Stories from the Rural Economic Forum
Last week, one of President Obama's stops during his economic bus tour was a Rural Economic Forum in Peosta, Iowa, held in conjunction with the White House Rural Council. Along with members of his Cabinet, the President met with a diverse group of local business leaders, farmers, private sector leaders and rural organizations. During the forum, the President walked through his new jobs initiative for rural America, which includes committing up to $350 million in SBA growth capital to investors in rural small businesses over the next 5 years, launching a series of events to connect private equity and venture capital investors with rural start ups and creating teams to link federal funding opportunities with private investors interested in making rural investments.
As the President said in his closing remarks, our job “has to be to get behind what you’re doing; our task has to be making sure that nothing stands in your way, that we remove any obstacles to your success.” Listening to those remarks were a few area business leaders who are succeeding in their communities, creating jobs and growing their companies.
One of those business leaders was Aaron Tennant of Tennant Trucking Lines, an open deck carrier that services the Mid-Atlantic, Southeast, and Midwest regions of the country. Tennant Trucking Lines is a family-owned company started by Aaron’s grandfather, Sydney, who got started hauling swine on a milk run from the Quad Cities to Chicago. Over decades, Sydney built his business, literally operating the company out of his farmhouse. But last week, Aaron announced plans to open a new terminal so Tennant Trucking can continue to grow. As Aaron said, “There is shy of 30 of us in there…the former living room is crowded with nine people and their work station and other employees fill other rooms.” Tennant currently employs 138 people, and Aaron plans to hire another 30 as he continues to purchase trucks.

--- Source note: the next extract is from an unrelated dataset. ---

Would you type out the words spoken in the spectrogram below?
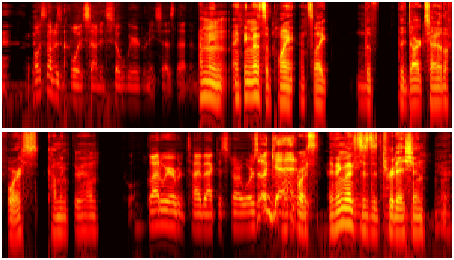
I always thought his voice sounded so weird when he says that. I mean, I think that's the point. It's like the the dark side of the force coming through him. Cool. Glad we were able to tie back to Star Wars again. Of course, I think that's just a tradition.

Aaron says his company is one to model after because of the solid relationships they have with their customers. “Keeping your employees motivated and happy is a key to success.”
Joining Aaron at the forum was Rick Hoffman from East Iowa Machine Company, a manufacturing “Job Shop” company located in Dubuque County. Rick has been working in machine shops all his life and has used his ambition, intelligence and honesty to catapult himself from machinist to foreman to manager and finally, to owner and president of a company he began from scratch. East Iowa Machine Company has seen rapid growth over the years. They began with two full-time employees and have grown to 115 employees that operate in three shifts. Even in these difficult economic times, Rick is proud to say he has never had to lay off a single employee. Today, EIMCo. sales are currently 20% higher than any other year since 1992 resulting in increased hiring, equipment investment, and physical plant expansion. Rick’s advice to all business owners is that “it can be done. Nothing is impossible if you set your mind to it.”
Chuck Keibler from Genesis-Systems Group, a robotic welding system company in Davenport, Iowa, also attended the forum. While the economic times are changing and continually evolving, there remains a constant need for more efficient operating systems. All companies and businesses want quality products made cheaper. Because of this constant demand, robotic welding systems like Genesis Systems Group have evolved and prevailed. Since 1983, the Genesis Systems Group has been leading the way in robotic systems integration, specializing in design, manufacturing and implementation of systems for welding assembly, mechanical assembly, handling/tending and material finishing. Genesis Systems Group has expanded quickly to become “the largest U.S robotic arc welding workcell manufacturer in North America.” Currently, they have 135 employees and customers in over 40 states and 12 countries. Genesis Systems Group’s development and growth is a testament to how companies can spread their products to the rest of the country and abroad.
Rural America, like all of America, is filled with stories like these: companies that are growing, hiring and strengthening America's economy.